Task inputs:
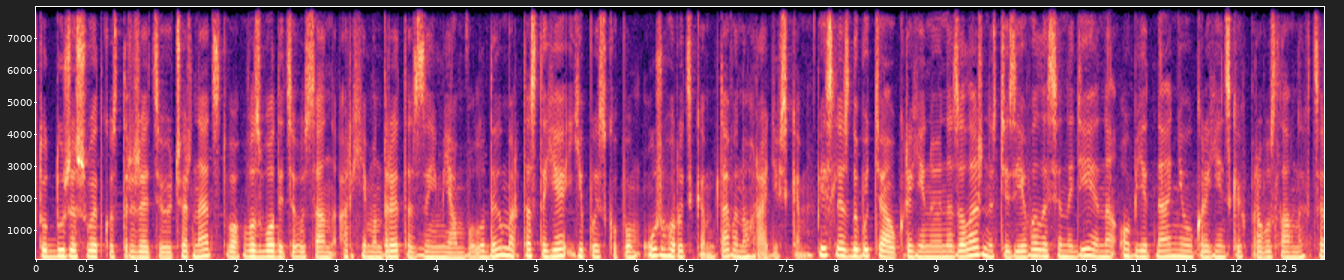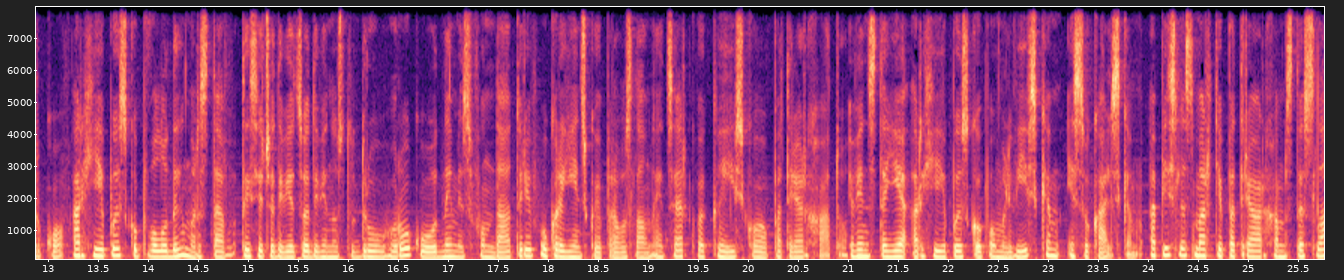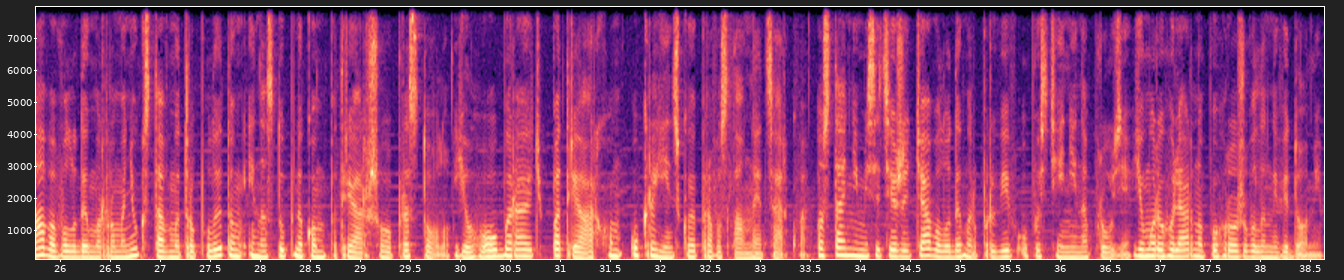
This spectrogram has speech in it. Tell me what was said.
Тут дуже швидко стрижеться у чернецтво, возводиться у сан архімандрита за ім'ям Володимир та стає єпископом Ужгородським та Виноградівським. Після здобуття Україною незалежності з'явилася надія на об'єднання українських православних церков. Архієпископ Володимир став 1992 року одним із фундаторів Української православної церкви Київського патріархату. Він стає архієпископом Львівським і Сокальським. А після смерті патріарха Мстислава Володимир Романюк став митрополитом і наступником патріаршого престолу. Його обирають патріархом Української православної церкви. Останні місяці життя Володимир провів у постійній напрузі. Йому регулярно погрожували невідомі.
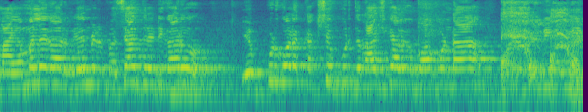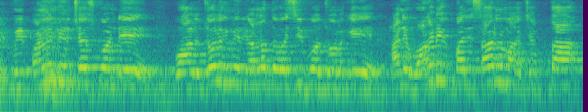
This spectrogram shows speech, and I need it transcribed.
మా ఎమ్మెల్యే గారు వేమిరెడ్డి ప్రశాంత్ రెడ్డి గారు ఎప్పుడు కూడా కక్షపూరిత రాజకీయాలకు పోకుండా మీ- మీ- పనులు మీరు చేసుకోండి. వాళ్ళ జోలికి మీరు వెళ్ళొద్దు వైసీపీ జోలికి అని ఒకటికి పదిసార్లు మాకు చెప్తా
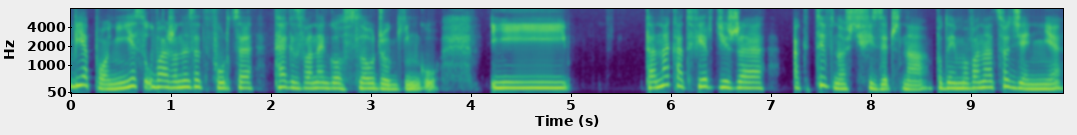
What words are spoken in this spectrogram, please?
w Japonii, jest uważany za twórcę tak zwanego slow joggingu. I Tanaka twierdzi, że aktywność fizyczna podejmowana codziennie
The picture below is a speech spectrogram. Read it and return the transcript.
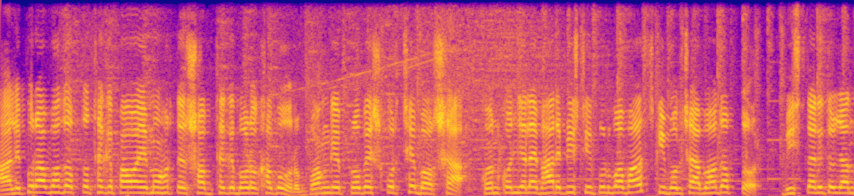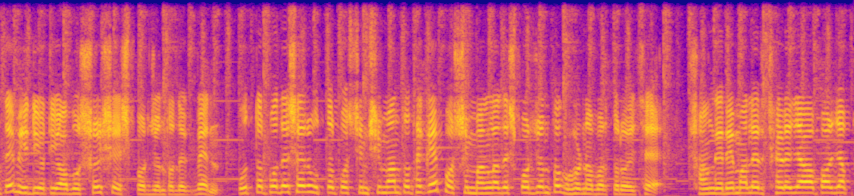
আলিপুর আবহাওয়া দপ্তর থেকে পাওয়া এই মুহূর্তের সব থেকে বড় খবর, বঙ্গে প্রবেশ করছে বর্ষা। কোন কোন জেলায় ভারী বৃষ্টির পূর্বাভাস, কি বলছে আবহাওয়া দপ্তর? বিস্তারিত জানতে ভিডিওটি অবশ্যই শেষ পর্যন্ত দেখবেন। উত্তরপ্রদেশের উত্তর পশ্চিম সীমান্ত থেকে পশ্চিম বাংলাদেশ পর্যন্ত ঘূর্ণাবর্ত রয়েছে। সঙ্গে রেমালের ছেড়ে যাওয়া পর্যাপ্ত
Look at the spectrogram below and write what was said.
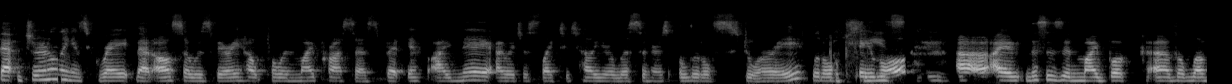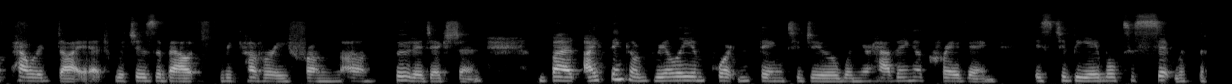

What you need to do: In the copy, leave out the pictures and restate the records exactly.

Expected output:
This spectrogram has speech in it. Tell me what was said.
Тут дуже швидко стрижеться у чернецтво, возводиться у сан архімандрита за ім'ям Володимир та стає єпископом Ужгородським та Виноградівським. Після здобуття Україною незалежності з'явилася надія на об'єднання українських православних церков. Архієпископ Володимир став 1992 року одним із фундаторів Української православної церкви Київського патріархату. Він стає архієпископом Львівським і Сокальським. А після смерті патріарха Мстислава Володимир Романюк став митрополитом і наступником патріаршого престолу. Його обирають патріархом Української православної церкви. Останні місяці життя Володимир провів у постійній напрузі. Йому регулярно погрожували невідомі.
This spectrogram shows speech, and I need it transcribed.
మా ఎమ్మెల్యే గారు వేమిరెడ్డి ప్రశాంత్ రెడ్డి గారు ఎప్పుడు కూడా కక్షపూరిత రాజకీయాలకు పోకుండా మీ- మీ- పనులు మీరు చేసుకోండి. వాళ్ళ జోలికి మీరు వెళ్ళొద్దు వైసీపీ జోలికి అని ఒకటికి పదిసార్లు మాకు చెప్తా
What words are spoken in this spectrogram, please?
w Japonii, jest uważany za twórcę tak zwanego slow joggingu. I Tanaka twierdzi, że aktywność fizyczna podejmowana codziennie
The picture below is a speech spectrogram. Read it and return the transcript.
আলিপুর আবহাওয়া দপ্তর থেকে পাওয়া এই মুহূর্তের সব থেকে বড় খবর, বঙ্গে প্রবেশ করছে বর্ষা। কোন কোন জেলায় ভারী বৃষ্টির পূর্বাভাস, কি বলছে আবহাওয়া দপ্তর? বিস্তারিত জানতে ভিডিওটি অবশ্যই শেষ পর্যন্ত দেখবেন। উত্তরপ্রদেশের উত্তর পশ্চিম সীমান্ত থেকে পশ্চিম বাংলাদেশ পর্যন্ত ঘূর্ণাবর্ত রয়েছে। সঙ্গে রেমালের ছেড়ে যাওয়া পর্যাপ্ত
Look at the spectrogram below and write what was said.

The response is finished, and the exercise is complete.